This talk will focus on the impact of ICE surveillance – electronic monitor (EM) – on immigrants, and their communities. She shares insights on how EM operates as a surveillance tool that influences the immigrant’s relationship with the state, community, and self. Release from detention could conceivably provide an immigrant with the benefits of reintegration into a co-ethnic community. However, under surveillance, the immigrant loses access to co-ethnic social capital, as the state fractures their safety net. Thus, EM operates as a tool of legal violence, creating a new axis of stratification and producing the unequal distribution of autonomy and resources. EM generates a condition of ‘extended punishment’ that consists of material and social harms that affect immigrants, families, and communities.
Mirian Martinez-Aranda is a Chancellor’s Postdoctoral Fellow in the Department of Sociology at the University of California Davis and a visiting scholar at the Global Migration Center. She earned her Ph.D. in Sociology from UCLA. Her research examines the social, material, and health consequences of immigration detention on immigrants, families, and communities. She is also a former National Science Foundation and Marvin Hoffenberg fellow with the Center for American Politics and Public Policy, and a Ronald E. McNair Scholar. Her work has been published in the Journal of Ethnic and Migration Studies and Law and Society Review.
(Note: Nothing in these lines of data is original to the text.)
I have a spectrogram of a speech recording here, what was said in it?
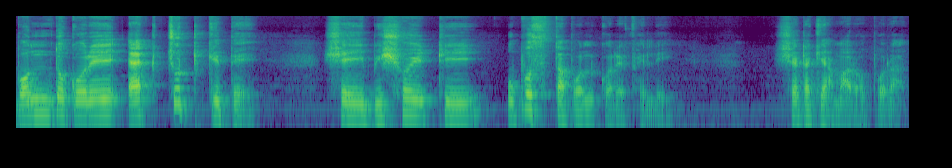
বন্ধ করে এক চুটকিতে সেই বিষয়টি উপস্থাপন করে ফেলি, সেটা কি আমার অপরাধ?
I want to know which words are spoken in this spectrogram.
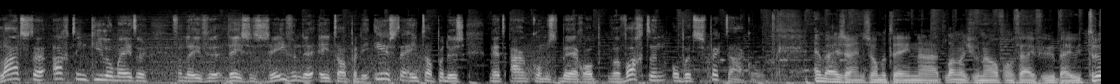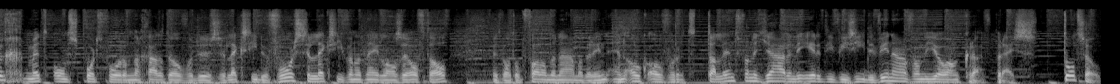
Laatste 18 kilometer van deze, zevende etappe. De eerste etappe dus met aankomst bergop. We wachten op het spektakel. En wij zijn zometeen na het lange journaal van vijf uur bij u terug met ons sportforum. Dan gaat het over de selectie, de voorselectie van het Nederlands Met wat opvallende namen erin. En ook over het talent van het jaar in de eredivisie. De winnaar van de Johan Cruijffprijs. Tot zo.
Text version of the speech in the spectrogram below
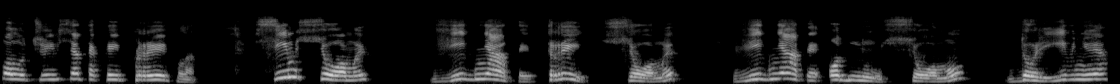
получився такий приклад. 7 сьомих відняти 3 сьомих відняти одну сьому дорівнює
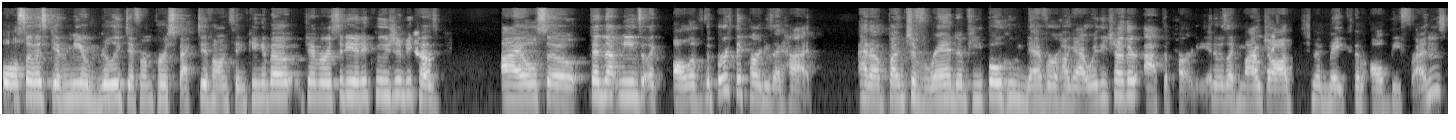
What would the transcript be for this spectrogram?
also has given me a really different perspective on thinking about diversity and inclusion because I also then that means that like all of the birthday parties I had had a bunch of random people who never hung out with each other at the party. And it was like my job to make them all be friends.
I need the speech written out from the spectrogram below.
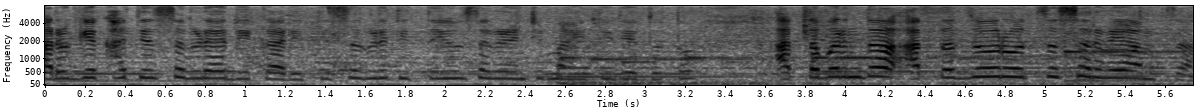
आरोग्य खात्यात सगळे अधिकारी ते सगळे तिथे येऊन सगळ्यांची माहिती देत होतो. आतापर्यंत आता जो रोजचा सर्वे आमचा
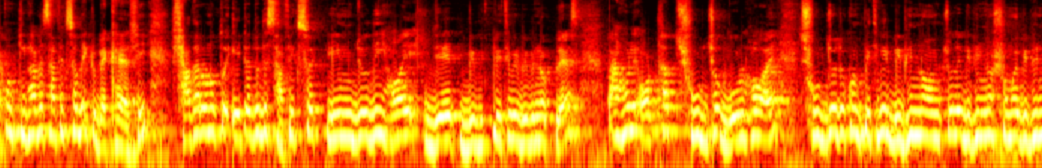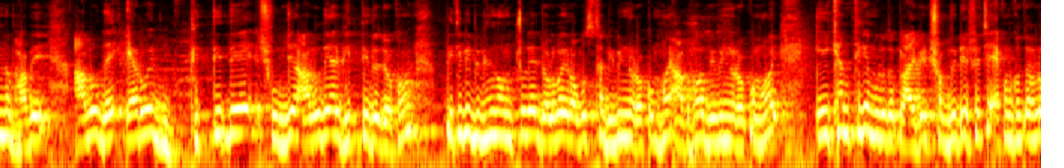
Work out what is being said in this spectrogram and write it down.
এখন কীভাবে সাফিক্স হবে একটু ব্যাখ্যায় আসি। সাধারণত এটা যদি সাফিক্স হয়, ক্লিম যদি হয় যে পৃথিবীর বিভিন্ন প্লেস তাহলে অর্থাৎ সূর্য গোল হওয়ায় সূর্য যখন পৃথিবীর বিভিন্ন অঞ্চলে, বিভিন্ন সময়, বিভিন্নভাবে আলো দেয়। এরোই ভিত্তিতে, সূর্যের আলো দেওয়ার ভিত্তিতে যখন পৃথিবীর বিভিন্ন অঞ্চলের জলবায়ুর অবস্থা বিভিন্ন রকম হয়, আবহাওয়া বিভিন্ন রকম হয়, এইখান থেকে মূলত ক্লাইমেট শব্দটি এসেছে। এখন কথা হলো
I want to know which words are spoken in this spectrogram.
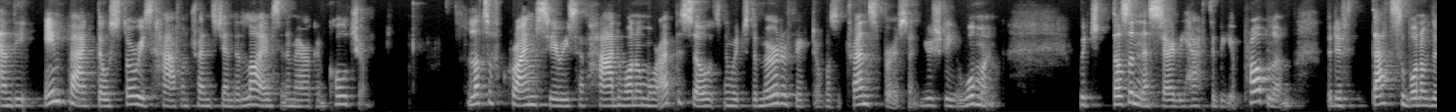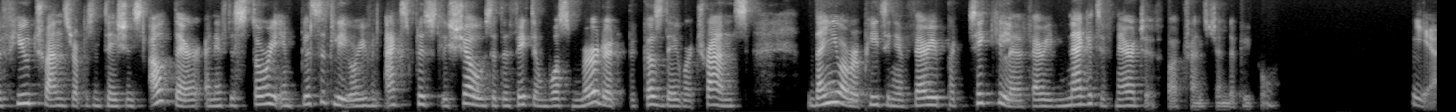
and the impact those stories have on transgender lives in American culture. Lots of crime series have had one or more episodes in which the murder victim was a trans person, usually a woman, which doesn't necessarily have to be a problem. But if that's one of the few trans representations out there, and if the story implicitly or even explicitly shows that the victim was murdered because they were trans, then you are repeating a very particular, very negative narrative about transgender people. Yeah,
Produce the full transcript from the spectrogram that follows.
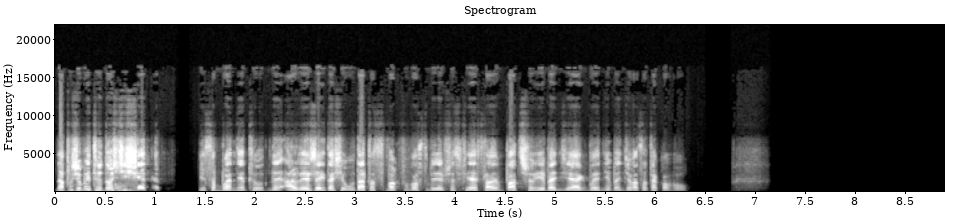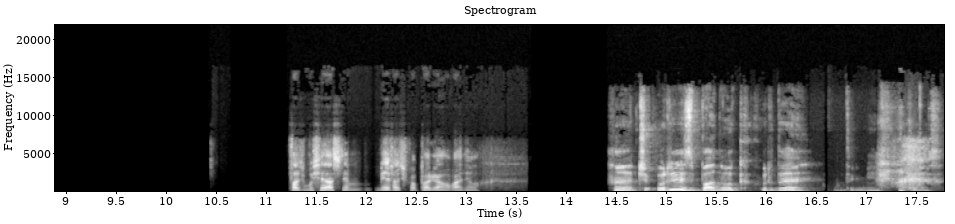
Na poziomie trudności 7. Jest obłędnie trudny, ale jeżeli to się uda, to smok po prostu będzie przez chwilę patrzył i będzie jakby nie będzie was atakował. Coś mu się zacznie mieszać w oprogramowaniu. Ha, czy Uri jest banuk? Kurde. Tak mi teraz.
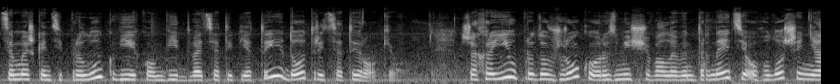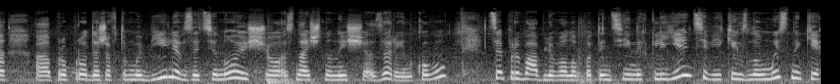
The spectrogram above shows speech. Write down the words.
Це мешканці прилук віком від 25 до 30 років. Шахраї упродовж року розміщували в інтернеті оголошення про продаж автомобілів за ціною, що значно нижча за ринкову. Це приваблювало потенційних клієнтів, яких зловмисники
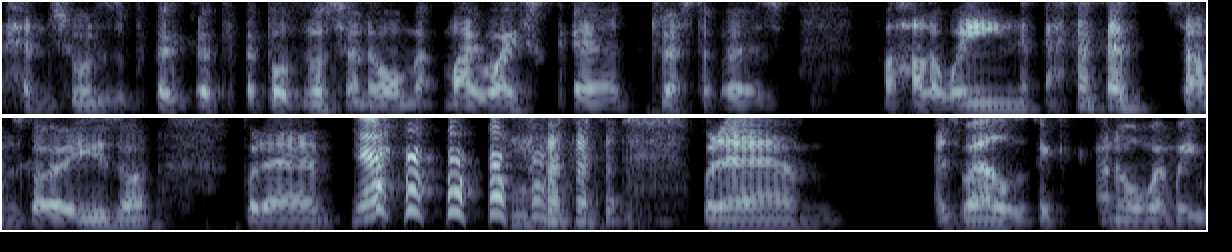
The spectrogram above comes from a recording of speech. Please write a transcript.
head and shoulders ab- ab- above the others. I know my, my wife's uh, dressed up as for Halloween. Sam's got her ears on, but um, but um, as well, like I know when we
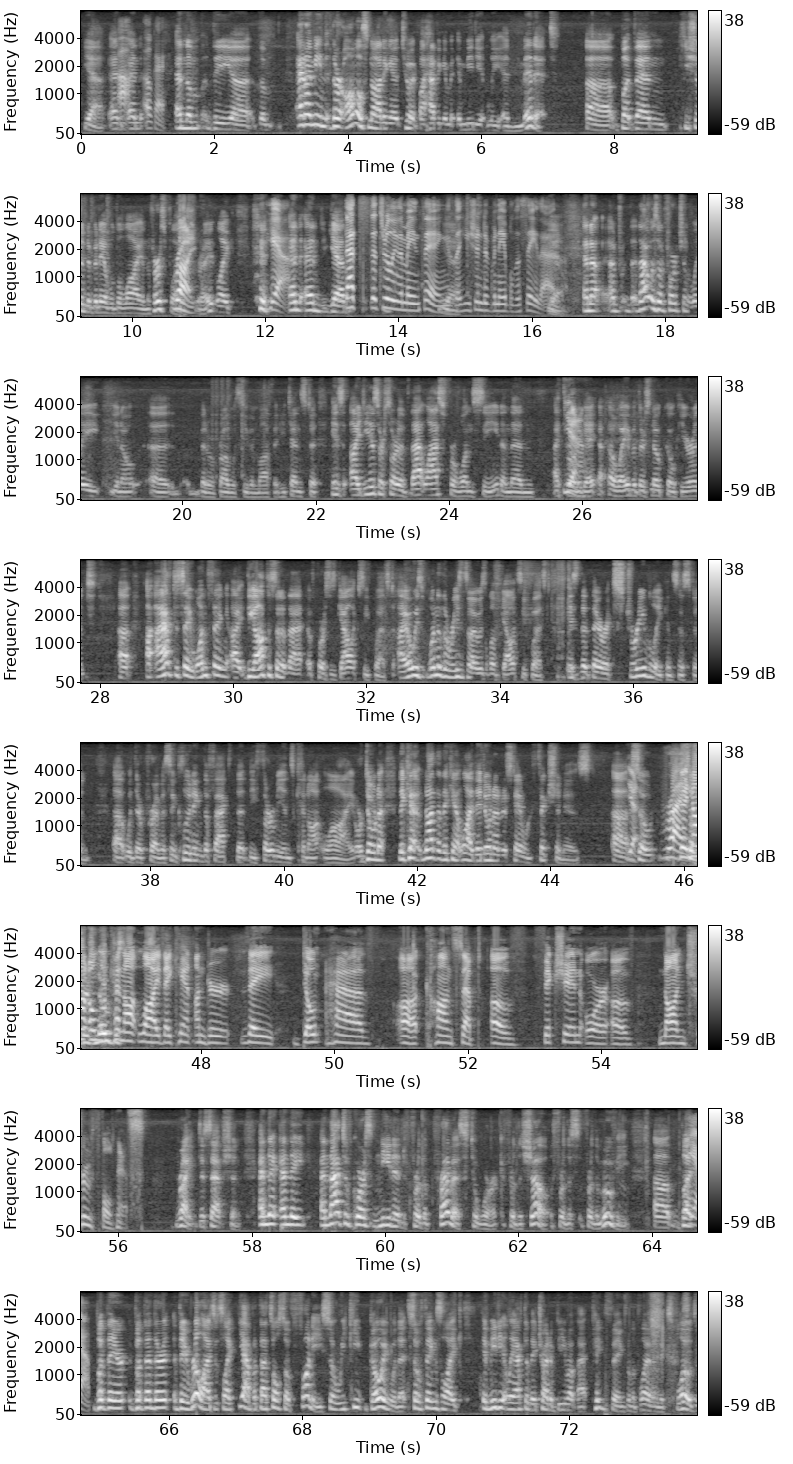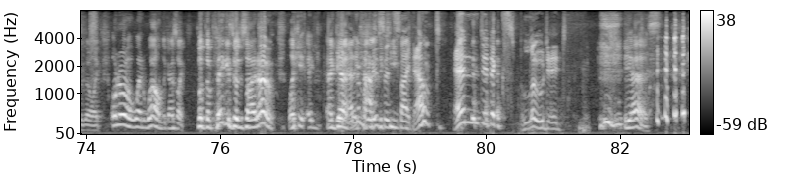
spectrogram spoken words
Yeah. And Ah, and okay. and the the uh, the and I mean they're almost nodding it to it by having him immediately admit it. Uh, but then he shouldn't have been able to lie in the first place, Right. Right? Like, Yeah. and and yeah, That's that's really the main thing, Yeah. is that he shouldn't have been able to say that. yeah, and uh, that was unfortunately, you know, a bit of a problem with Steven Moffat. He tends to his ideas are sort of that lasts for one scene, and then I throw Yeah. it away, but there's no coherent. Uh, I I have to say one thing. I, the opposite of that, of course, is Galaxy Quest. I always one of the reasons I always love Galaxy Quest is that they're extremely consistent uh, with their premise, including the fact that the Thermians cannot lie or don't. They can't. Not that they can't lie. They don't understand what fiction is. Uh, Yeah. So Right. They So not only no dis- cannot lie, they can't under. They don't have a concept of fiction or of non-truthfulness. Right, deception, and they and they and that's of course needed for the premise to work for the show for the for the movie. Uh, but Yeah. but they're but then they they realize it's like yeah, but that's also funny, so we keep going with it. So things like immediately after they try to beam up that pig thing from the planet, it explodes, and they're like, oh no, no, it went well. And the guy's like, but the pig is inside out. Like it, again, they have to keep inside out, and it exploded. yes,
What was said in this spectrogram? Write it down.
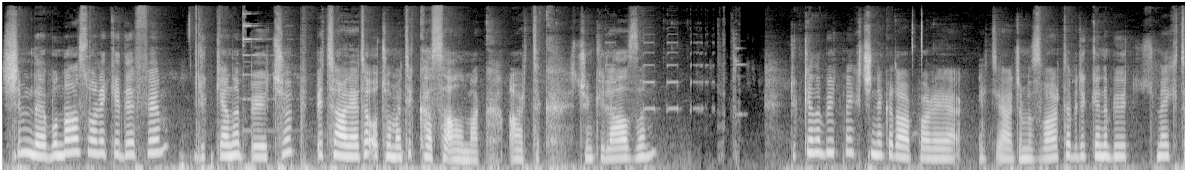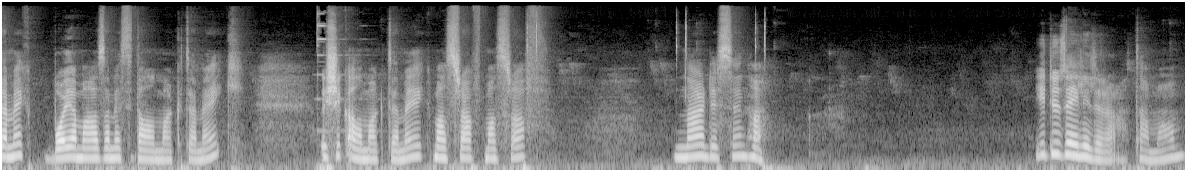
Şimdi bundan sonraki hedefim dükkanı büyütüp bir tane de otomatik kasa almak artık. Çünkü lazım. Dükkanı büyütmek için ne kadar paraya ihtiyacımız var? Tabii dükkanı büyütmek demek boya malzemesi de almak demek. Işık almak demek. Masraf masraf. Neredesin? Ha. 750 lira. Tamam.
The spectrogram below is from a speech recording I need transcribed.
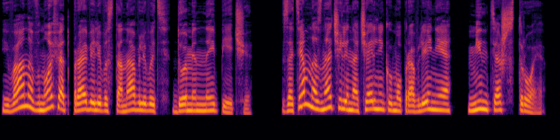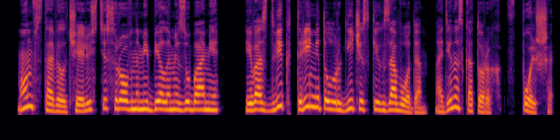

Dr. Martinez-Aranda is currently working on her book which examines the experiences of immigrants after they are released from detention, to show how immigration enforcement policies constrains and shapes the lives of formerly detained immigrants as they experience family reunification, community incorporation, life under ICE surveillance, and engagement with the immigration legal system.